Eight patients who were MRSA-free upon admission became colonized with MRSA while in the PICU. Of the eight, four developed clinical signs of infection, meaning that the other four would have never been identified as MRSA carriers if the hospital was not performing weekly screenings of all patients.
-end-
The research was funded in part by the National Institutes of Health, the Thomas Wilson Sanitarium for Children in Baltimore and by the Centers for Disease Control and Prevention.

Other investigators in the study included Karen Carroll, M.D.; Tracy Ross; Alexander Shangraw; and Trish Perl, M.D., M.S.; all of Hopkins.

Related on the Web:

In the Fight Against Life-Threatening Catheter Infections, Length of Use is Key
http://www.hopkinschildrens.org/In-the-Fight-Against-Life-Threatening-Catheter-Infections-Length-of-Use-of-Key.aspx

MRSA
http://www.hopkinsmedicine.org/heic/ID/mrsa/

Simple Steps Prevent Life-Threatening Bloodstream Infections in Children
http://www.hopkinschildrens.org/Simple-Steps-Prevent-Life-Threatening-Bloodstream-Infections-in-Children.aspx
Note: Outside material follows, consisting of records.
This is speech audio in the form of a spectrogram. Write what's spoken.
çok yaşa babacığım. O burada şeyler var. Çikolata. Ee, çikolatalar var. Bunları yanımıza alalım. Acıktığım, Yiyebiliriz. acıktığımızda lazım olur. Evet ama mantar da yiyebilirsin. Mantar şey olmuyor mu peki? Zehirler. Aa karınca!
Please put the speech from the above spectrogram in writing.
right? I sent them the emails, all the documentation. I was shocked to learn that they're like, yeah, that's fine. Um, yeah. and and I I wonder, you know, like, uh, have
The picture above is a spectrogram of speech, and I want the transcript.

Johns Hopkins Children's Center
http://www.hopkinschildrens.org

Johns Hopkins Medicine

Related MRSA Articles from Brightsurf:

Widely available antibiotics could be used in the treatment of 'superbug' MRSA
Some MRSA infections could be tackled using widely-available antibiotics, suggests new research from an international collaboration led by scientists at the University of Cambridge and the Wellcome Sanger Institute.
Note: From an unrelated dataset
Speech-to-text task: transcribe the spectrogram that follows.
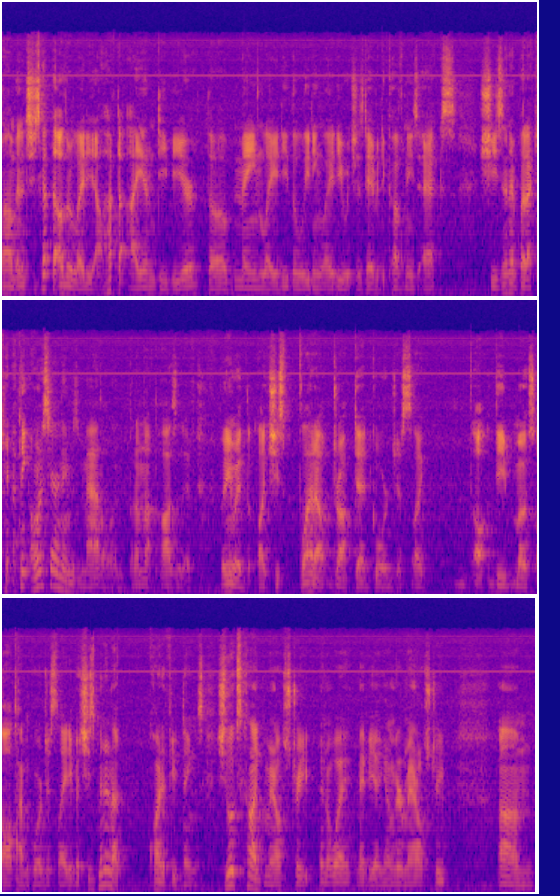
Um, and she's got the other lady. I'll have to IMDb her, the main lady, the leading lady, which is David Duchovny's ex. She's in it, but I can't. I think I want to say her name is Madeline, but I'm not positive. But anyway, like she's flat out drop dead gorgeous, like all, the most all time gorgeous lady. But she's been in a quite a few things. She looks kind of like Meryl Streep in a way, maybe a younger Meryl Streep. Um,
Computer model shows how to better control MRSA outbreaks
A research team led by scientists at the Columbia University Mailman School of Public Health report on a new method to help health officials control outbreaks of methicillin-resistant Staphylococcus aureus, or MRSA, a life-threatening antibiotic-resistant infection often seen in hospitals.
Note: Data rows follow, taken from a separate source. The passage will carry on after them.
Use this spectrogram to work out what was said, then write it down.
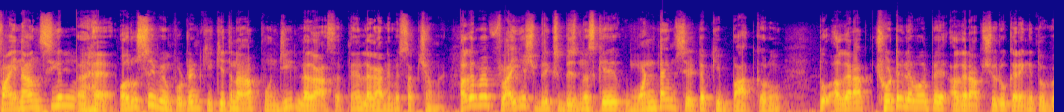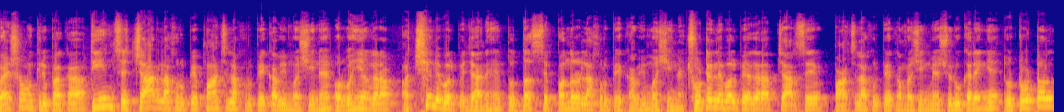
फाइनेंशियल है और उससे भी इम्पोर्टेंट कि कितना आप पूंजी लगा सकते हैं, लगाने में सक्षम है। अगर मैं फ्लाइश ब्रिक्स बिज़नेस के वन टाइम सेटअप की बात करूँ तो अगर आप छोटे लेवल पे अगर आप शुरू करेंगे तो वैष्णव कृपा का तीन से चार लाख रुपए पाँच लाख रुपए का भी मशीन है। और वहीं अगर आप अच्छे लेवल पे जा रहे हैं तो दस से पंद्रह लाख रुपए का भी मशीन है। छोटे लेवल पे अगर आप चार से पाँच लाख रुपए का मशीन में शुरू करेंगे तो टोटल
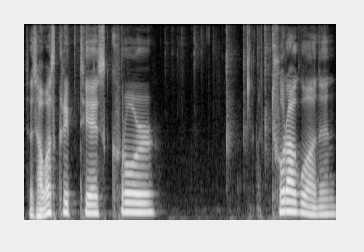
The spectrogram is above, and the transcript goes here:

Using MRSA's strength against it
MRSA evolved to become a deadly killer because it's wily and resilient.

Livestock-associated MRSAfound among MRSA from humans
The survey results show more frequent detections and geographical dispersion of LA-MRSA in humans in the EU/EEA since 2007, and highlight the public health and veterinary importance of LA-MRSA as a 'One Health' issue.

Fighting MRSA with new membrane-busting compounds
Public health officials are increasingly concerned over methicillin-resistant Staphylococcus aureus (MRSA).

Know thy enemy: Kill MRSA with tailored chemistry
UConn medicinal chemists have developed experimental antibiotics that kill MRSA, a common and often deadly bacteria that causes skin, lung, and heart infections.

MRSA uses decoys to evade a last-resort antibiotic
The superbug MRSA uses decoys to evade a last-resort antibiotic, reveals new research.

Scientists find a salty way to kill MRSA
Scientists have discovered a new way to attack Staphylococcus aureus bacteria.

Experimental antibiotic treats deadly MRSA infection
A new experimental antibiotic developed by a team of scientists at Rutgers University successfully treats the deadly MRSA infection and restores the efficacy of a commonly prescribed antibiotic that has become ineffective against MRSA.

OU team develops new antibiotic to fight MRSA
A University of Oklahoma team of chemists has developed a new antibiotic formulation to fight the sometimes deadly staph infection caused by methicillin-resistant S. aureus or MRSA and other antibiotic-resistant infectious bacteria.

Read More: MRSA News and MRSA Current Events
Brightsurf.com is a participant in the Amazon Services LLC Associates Program, an affiliate advertising program designed to provide a means for sites to earn advertising fees by advertising and linking to Amazon.com.